[Opening Data shown section]

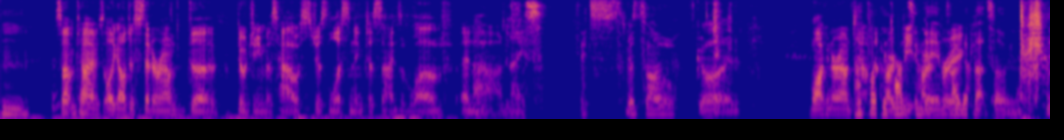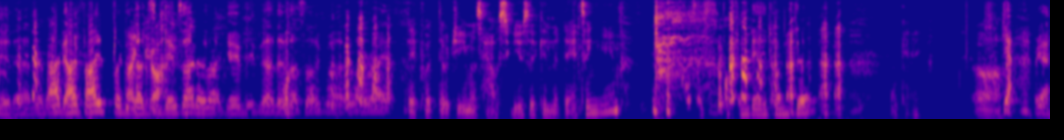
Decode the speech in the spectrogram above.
Mm. sometimes like i'll just sit around the dojima's house just listening to signs of love and Oh, just- nice. it's Good song. so good walking around I played the heartbeat dancing games. I know that song. Yeah, I, I, I played the My dancing God. games. I know that game. I know that song. Well, all right. They put Dojima's house music in the dancing game? I fucking did, Hunter. Okay. Ugh, Yeah, yeah,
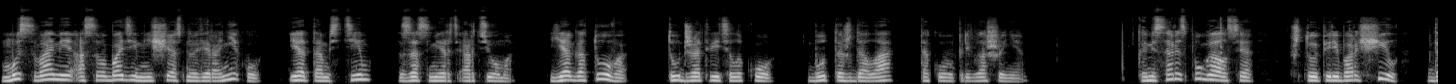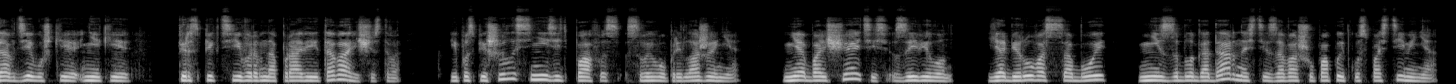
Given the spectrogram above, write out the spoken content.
мы с вами освободим несчастную Веронику и отомстим за смерть Артема. Я готова, тут же ответила Ко, будто ждала такого приглашения. Комиссар испугался, что переборщил, дав девушке некие перспективы равноправия и товарищества, и поспешила снизить пафос своего предложения. «Не обольщайтесь», — заявил он, — «я беру вас с собой не из-за благодарности за вашу попытку спасти меня,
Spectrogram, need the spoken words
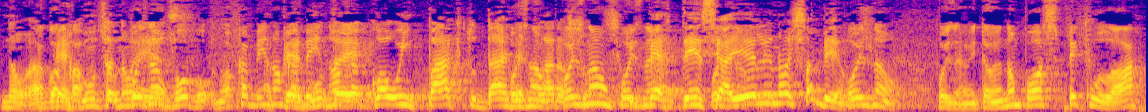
Não, a Agora, pergunta não pois é não, essa. vou, vou, não acabei, a não acabei. pergunta não é acabei. qual o impacto das Pois não, declarações. pois não, pois que não. pertence a não. ele, nós sabemos. Pois não, pois não. Então eu não posso especular,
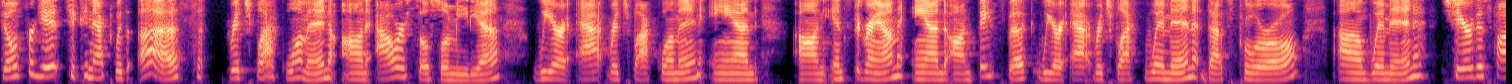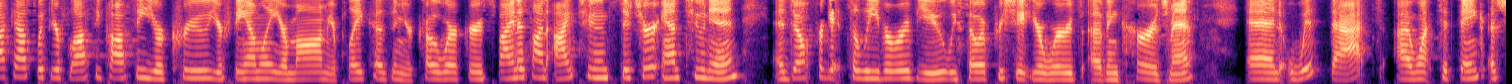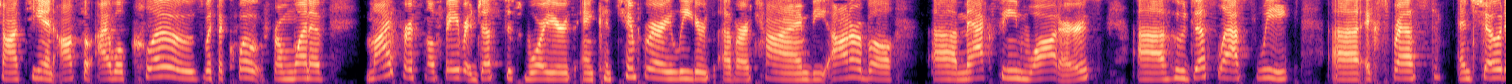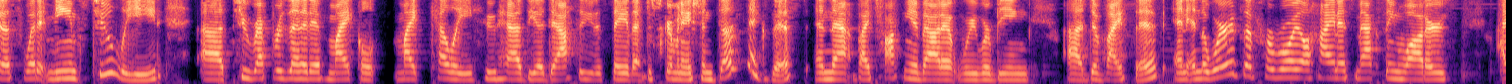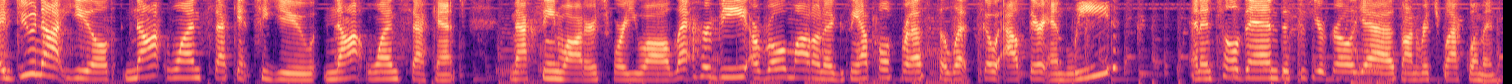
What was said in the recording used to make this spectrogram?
Don't forget to connect with us Rich Black Woman on our social media. We are at Rich Black Woman and on Instagram and on Facebook, we are at Rich Black Women. That's plural. Um, women. Share this podcast with your flossy posse, your crew, your family, your mom, your play cousin, your coworkers. Find us on iTunes, Stitcher, and TuneIn. And don't forget to leave a review. We so appreciate your words of encouragement. And with that, I want to thank A'shanti and also I will close with a quote from one of my personal favorite justice warriors and contemporary leaders of our time, the Honorable uh, Maxine Waters, uh, who just last week uh, expressed and showed us what it means to lead uh, to Representative Michael Mike Kelly, who had the audacity to say that discrimination doesn't exist and that by talking about it, we were being uh, divisive. And in the words of Her Royal Highness Maxine Waters, I do not yield not one second to you, not one second. Maxine Waters for you all. Let her be a role model, an example for us to let's go out there and lead. And until then, this is your girl Yaz on Rich Black Woman.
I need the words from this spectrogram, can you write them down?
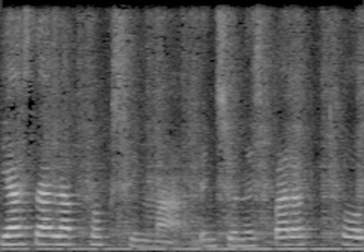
y hasta la próxima. Bendiciones para todos.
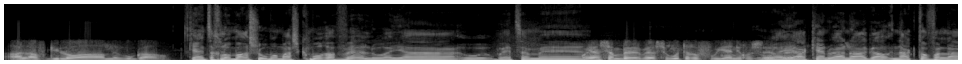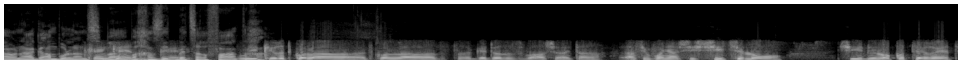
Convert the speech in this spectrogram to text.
על אף גילו המבוגר. כן, צריך לומר שהוא ממש כמו רבל, הוא היה, הוא בעצם... אה, הוא היה שם בשירות הרפואי, אני חושב. הוא היה, כן, הוא היה נהג, נהג תובלה, הוא נהג אמבולנס כן, כן, בחזית כן. בצרפת. הוא הכיר את כל, ה, את כל הטרגדיות הזוועה שהייתה. הסימפוניה השישית שלו, שהיא ללא כותרת,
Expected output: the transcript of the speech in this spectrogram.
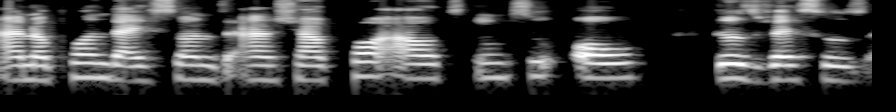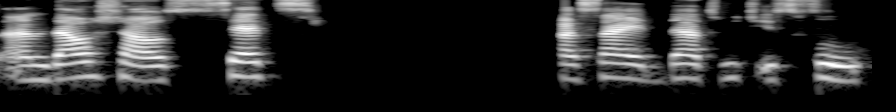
and upon thy sons, and shalt pour out into all those vessels, and thou shalt set aside that which is full.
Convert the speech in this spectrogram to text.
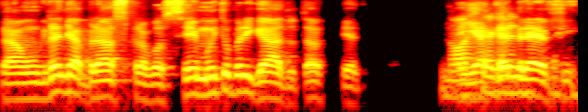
Tá, um grande abraço para você. Muito obrigado, tá, Pedro? Nossa, e até breve.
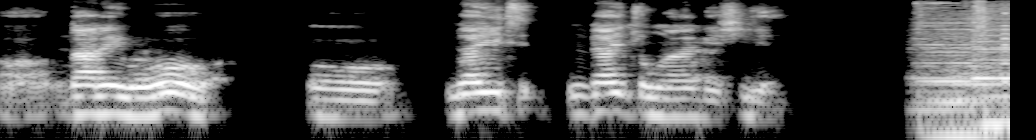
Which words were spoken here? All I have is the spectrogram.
ဟိုဒါတွေကိုဟိုအများကြီးအများကြီးကြုံရတဲ့နေရှိတယ်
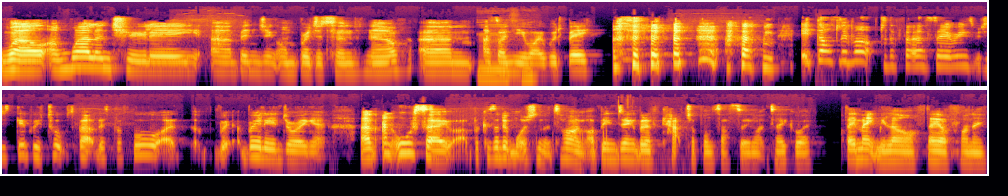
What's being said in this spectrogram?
Well, I'm well and truly uh, binging on Bridgerton now, um, as I knew I would be. um, it does live up to the first series, which is good. We've talked about this before. I'm re- really enjoying it. Um, and also, uh, because I didn't watch them at the time, I've been doing a bit of catch up on Saturday Night Takeaway. They make me laugh, they are funny.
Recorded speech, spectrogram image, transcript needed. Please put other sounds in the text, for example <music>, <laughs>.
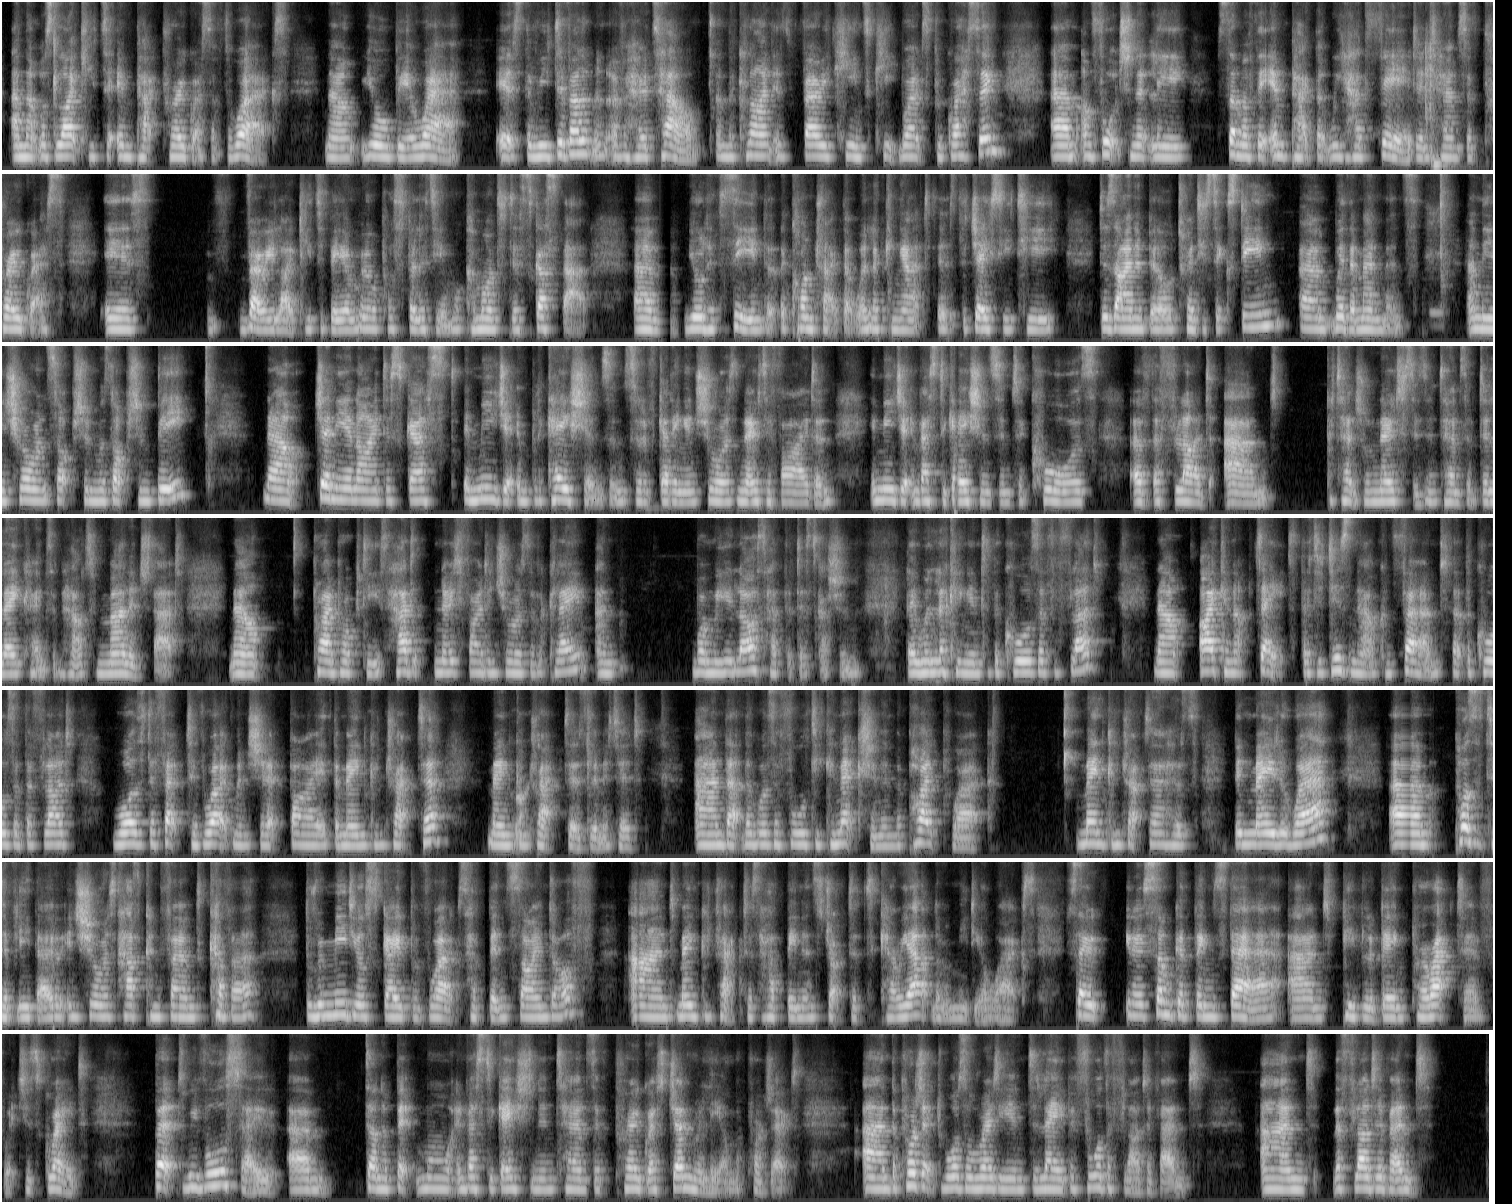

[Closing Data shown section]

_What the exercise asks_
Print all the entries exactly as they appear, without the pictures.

_Output_
Decode the speech in the spectrogram above.
Mm. sometimes like i'll just sit around the dojima's house just listening to signs of love and Oh, just- nice. it's Good song. so good walking around I played the heartbeat dancing games. I know that song. Yeah, I, I, I played the My dancing God. games. I know that game. I know that song. Well, all right. They put Dojima's house music in the dancing game? I fucking did, Hunter. Okay. Ugh, Yeah, yeah,
Given the spectrogram above, write out the spoken content.
мы с вами освободим несчастную Веронику и отомстим за смерть Артема. Я готова, тут же ответила Ко, будто ждала такого приглашения. Комиссар испугался, что переборщил, дав девушке некие перспективы равноправия и товарищества, и поспешила снизить пафос своего предложения. «Не обольщайтесь», — заявил он, — «я беру вас с собой не из-за благодарности за вашу попытку спасти меня,
Spectrogram, need the spoken words
Não, a Agora, pergunta não pois é não, essa. vou, vou, não acabei, a não acabei. pergunta não é acabei. qual o impacto das Pois não, declarações. pois não, pois que não. pertence a não. ele, nós sabemos. Pois não, pois não. Então eu não posso especular,
What was said in the recording used to make this spectrogram?
Don't forget to connect with us Rich Black Woman on our social media. We are at Rich Black Woman and on Instagram and on Facebook, we are at Rich Black Women. That's plural. Um, women. Share this podcast with your flossy posse, your crew, your family, your mom, your play cousin, your coworkers. Find us on iTunes, Stitcher, and TuneIn. And don't forget to leave a review. We so appreciate your words of encouragement. And with that, I want to thank A'shanti and also I will close with a quote from one of my personal favorite justice warriors and contemporary leaders of our time, the Honorable uh, Maxine Waters, uh, who just last week uh, expressed and showed us what it means to lead uh, to Representative Michael Mike Kelly, who had the audacity to say that discrimination doesn't exist and that by talking about it, we were being uh, divisive. And in the words of Her Royal Highness Maxine Waters, I do not yield not one second to you, not one second. Maxine Waters for you all. Let her be a role model, an example for us to let's go out there and lead. And until then, this is your girl Yaz on Rich Black Woman.
I need the words from this spectrogram, can you write them down?
y hasta la próxima. Bendiciones para todos.
Convert the speech in this spectrogram to text.
על אף גילו המבוגר. כן, צריך לומר שהוא ממש כמו רבל, הוא היה, הוא בעצם... אה, הוא היה שם בשירות הרפואי, אני חושב. הוא היה, כן, הוא היה נהג, נהג תובלה, הוא נהג אמבולנס כן, כן, בחזית כן. בצרפת. הוא הכיר את כל, ה, את כל הטרגדיות הזוועה שהייתה. הסימפוניה השישית שלו, שהיא ללא כותרת,
Expected output: the transcript of the speech in this spectrogram.
and upon thy sons, and shalt pour out into all those vessels, and thou shalt set aside that which is full.
Convert the speech in this spectrogram to text.
Tá, um grande abraço para você. Muito obrigado, tá, Pedro? Nossa, e até breve.
Which words were spoken here? All I have is the spectrogram.
ဟိုဒါတွေကိုဟိုအများကြီးအများကြီးကြုံရတဲ့နေရှိတယ်
What's being said in this spectrogram?
Well, I'm well and truly uh, binging on Bridgerton now, um, as I knew I would be. um, it does live up to the first series, which is good. We've talked about this before. I'm re- really enjoying it. Um, and also, uh, because I didn't watch them at the time, I've been doing a bit of catch up on Saturday Night Takeaway. They make me laugh, they are funny.
Recorded speech, spectrogram image, transcript needed. Please put other sounds in the text, for example <music>, <laughs>.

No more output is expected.